Postsecondary and Career Readiness Metrics: The state will measure a school’s graduation rate, the number of students enrolled in and successfully completing advanced courses, and student scores on college entrance exams, such as the SAT, ACT, ACCUPLACER or COMPASS. The state currently pays for all students to take the SAT or ACCUPLACER.

Participation: Schools must demonstrate that at least 95 percent of students in the schools were tested.

After calculating these measures, each school will receive a Star Rating.

Four-Star and Five-Star Schools will be publicly recognized and celebrated for their excellent performance as top-performing schools across Idaho. These schools will serve as an example to other schools.

Three-Star Schools will be recognized as doing a good job for students but will also be required to develop an improvement plan for certain areas in which the school could improve academic achievement.

One-Star and Two-Star Schools are schools in which the state has identified areas of improvement. These schools will develop school improvement plans tied to research-based best practices, and the State Department of Education will focus intense time and resources to provide the support necessary to raise academic achievement and close achievement gaps in these schools.

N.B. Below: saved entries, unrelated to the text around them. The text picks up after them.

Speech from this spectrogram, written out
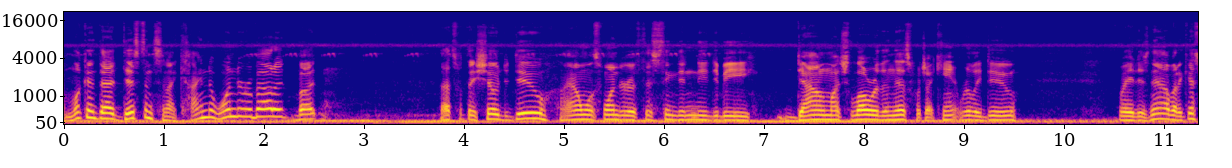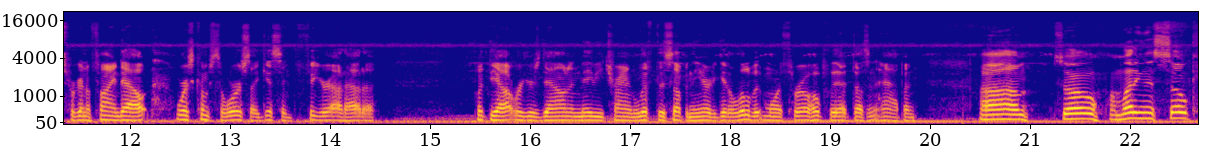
I'm looking at that distance and I kind of wonder about it, but that's what they showed to do. I almost wonder if this thing didn't need to be down much lower than this, which I can't really do the way it is now, but I guess we're going to find out. Worst comes to worst, I guess I'd figure out how to put the outriggers down and maybe try and lift this up in the air to get a little bit more throw. Hopefully that doesn't happen. Um, so I'm letting this soak.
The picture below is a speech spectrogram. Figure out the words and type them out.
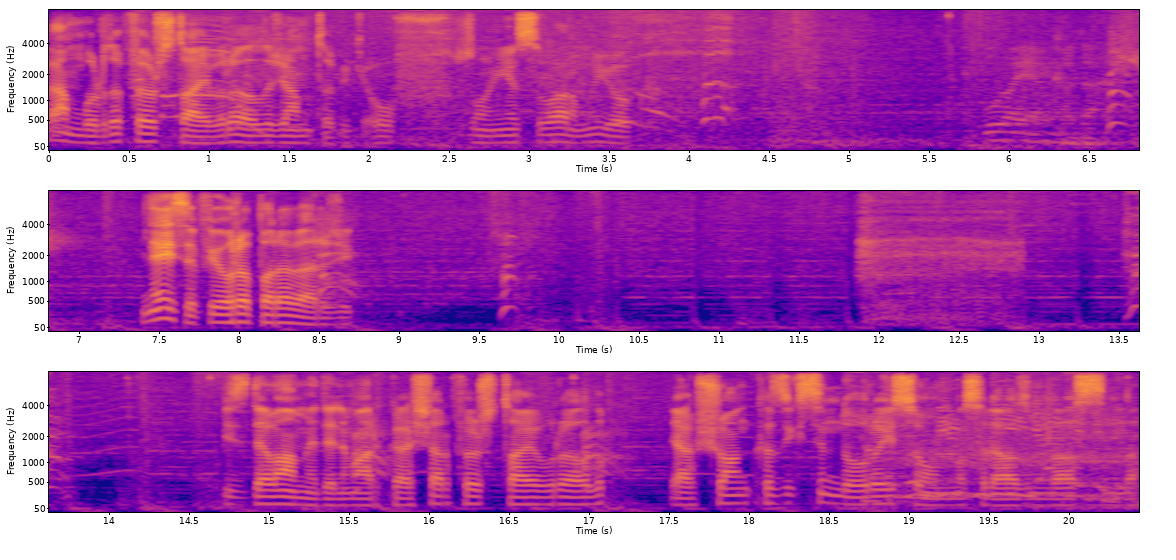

Through the new Five-Star Rating System, Idaho will have a consistent, uniform system of accountability for all schools. This new system will not only bring higher levels of accountability to public education but also will more accurately measure academic performance in schools and give Idaho parents and patrons clearer, easy-to-understand information on how schools are performing academically each year.

Each school’s individual links are:

Elementary schools:

Mount Hall Elementary:

Naples Magnet Elementary School:

Valley View Elementary:

Middle school: 

Boundary County Middle School:

High School:

Bonners Ferry High School: